Mr. Bateman asked about the dosing tank. Mr. Reich explained that it works very similar to a big toilet. It’s the same principle, with water coming in, then it “flushes” and generates enough velocity, for about 1,000 gallons to go out. Alderman Clemmons asked if there were any issues with smell. Mr. Reich responded there were no more smell issues than with a typical pump station. The City of Graham says they have occasionally had issues with grease. They do some preventative maintenance weekly. They use their jet truck to spray the inside, so that no grease ever forms. At Haw River, they had put degreaser in, one time only. Alderman Gregory asked if this would be affected by grease, more than a pump. Mr. Reich replied negatively, saying it was about the same. Mayor Bundren observed the only grease is residential, in the Village. Clerk York commented there have been some grease issues at the Cabin pump station. The wet well would be a lot bigger and would easily just flush it out. Alderman Tichy stated it is no more or less susceptible than what they are doing now.

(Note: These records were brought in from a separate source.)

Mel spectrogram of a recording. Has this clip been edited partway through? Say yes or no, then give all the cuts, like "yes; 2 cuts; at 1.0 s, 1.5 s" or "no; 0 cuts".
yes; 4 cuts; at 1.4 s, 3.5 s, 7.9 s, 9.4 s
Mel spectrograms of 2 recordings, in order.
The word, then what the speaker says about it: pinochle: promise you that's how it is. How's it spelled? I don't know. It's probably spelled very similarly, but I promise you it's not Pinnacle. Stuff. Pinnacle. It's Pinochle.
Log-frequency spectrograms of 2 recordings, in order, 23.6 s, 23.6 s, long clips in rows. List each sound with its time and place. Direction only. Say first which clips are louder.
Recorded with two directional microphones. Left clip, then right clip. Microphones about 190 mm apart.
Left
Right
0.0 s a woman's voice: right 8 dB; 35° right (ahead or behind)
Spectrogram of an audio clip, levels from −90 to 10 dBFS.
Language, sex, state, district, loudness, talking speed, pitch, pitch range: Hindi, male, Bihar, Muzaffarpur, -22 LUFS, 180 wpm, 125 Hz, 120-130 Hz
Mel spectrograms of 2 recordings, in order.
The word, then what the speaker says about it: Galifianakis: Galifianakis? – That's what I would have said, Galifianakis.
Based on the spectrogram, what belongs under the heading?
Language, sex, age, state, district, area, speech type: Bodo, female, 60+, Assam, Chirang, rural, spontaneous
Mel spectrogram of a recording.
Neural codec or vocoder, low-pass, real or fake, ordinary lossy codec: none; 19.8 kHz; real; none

Mayor Bundren asked if any Board members were opposed to the project. They have been discussing all of the pros for the project. Alderman Gregory asked if this was the best option. Mr. Reich responded that this would be safer than the pump station. It will eliminate some cost. Siphons have been around for one hundred years. Alderman Tichy reminded that they have looked at two, locally, that are operating fine. Mr. Reich commented that they had talked about looking at the one at Mebane, but after they looked at the one at Haw River, they were fairly well satisfied. The one at Mebane has a couple of siphons; the one at the Art Center comes into a dosing tank. There is a little creek; the ballfields come to the dosing tank. It goes underneath the creek and back over to the wastewater treatment plant on the other side of the creek. That one has been in use about 15 years. They’ve never had any trouble with it in 15 years, not even grease. Clerk York commented that it looked, to him, like a wet well without pumps. Basically, you are getting rid of the pumps. The worry that you have with pumps would go away. Alderman Tichy added that they know that the pumps are the problem.

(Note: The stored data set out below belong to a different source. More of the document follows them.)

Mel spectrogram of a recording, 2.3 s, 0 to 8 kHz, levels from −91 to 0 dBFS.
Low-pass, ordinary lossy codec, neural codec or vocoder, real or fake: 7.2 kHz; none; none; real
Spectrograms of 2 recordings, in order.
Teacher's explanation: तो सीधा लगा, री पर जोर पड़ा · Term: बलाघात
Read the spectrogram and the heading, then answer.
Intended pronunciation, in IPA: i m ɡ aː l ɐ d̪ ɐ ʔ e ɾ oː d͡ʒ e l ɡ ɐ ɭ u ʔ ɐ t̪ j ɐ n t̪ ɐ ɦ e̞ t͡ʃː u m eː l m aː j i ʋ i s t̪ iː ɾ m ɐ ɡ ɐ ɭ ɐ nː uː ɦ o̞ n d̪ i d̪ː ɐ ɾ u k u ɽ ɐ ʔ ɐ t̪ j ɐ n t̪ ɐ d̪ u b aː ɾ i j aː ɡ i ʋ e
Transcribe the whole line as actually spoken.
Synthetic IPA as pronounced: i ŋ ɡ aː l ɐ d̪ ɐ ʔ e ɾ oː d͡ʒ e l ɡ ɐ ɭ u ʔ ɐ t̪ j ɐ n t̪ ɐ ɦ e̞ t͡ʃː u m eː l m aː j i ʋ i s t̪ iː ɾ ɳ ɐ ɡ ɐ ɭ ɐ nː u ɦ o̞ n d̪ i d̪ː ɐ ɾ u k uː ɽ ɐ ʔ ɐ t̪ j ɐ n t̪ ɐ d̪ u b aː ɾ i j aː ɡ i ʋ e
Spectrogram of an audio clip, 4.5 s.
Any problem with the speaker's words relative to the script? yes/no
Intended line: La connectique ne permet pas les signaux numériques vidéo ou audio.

Alderman Clemmons observed that it would be a long time before they would get the cost back, compared to what is being paid, even with the pumps, but it is a long time of dealing with an issue that will keep rearing its head. Mayor Bundren commented it was a resolution to an ongoing problem. It can be resolved now, so it doesn’t continue. Alderman Tichy observed they would be avoiding the cost of putting in standby power at Cabin; avoiding the cost of putting in a right-of-way; avoiding any citation from the State regarding an access road. If they don’t get started on this, the Village could get hit with $100,000 of cost to put in an access road, to settle litigation on access and right-of-way, put in a standby generator, and do everything else. Mayor Bundren added that none of this would be any quicker than just going ahead with the project. Alderman Tichy summarized that if they go ahead with the project, it will eliminate the other potential expenditures. Mayor Pro Tem Sharpe made the motion to move forward with the project. Alderman Tichy seconded. Alderman Clemmons commented that he did want the Village to do the soil bore. Alderman Gregory asked what would happen if they do find rock. Alderman Tichy suggested they could look at a cost estimate and do a review. Alderman Clemmons said it just depends on what the cost would be. Alderman Tichy observed if they were told it would cost $30,000 for the rock, fine. If they were told it would cost $300,000 for the rock, the Board would need to sit down and review. Mayor Pro Tem Sharpe rephrased the motion to include, “predicated on the cost of the bore and if there is rock found.” Alderman Tichy seconded the rephrased motion. Alderman Tichy recommended a project review, after the test bores. The motion passed unanimously.

Alderman Clemmons made the motion to adjourn the special meeting. Mayor Pro Tem Sharpe seconded. The motion passed unanimously and the meeting was adjourned.

Respectfully submitted,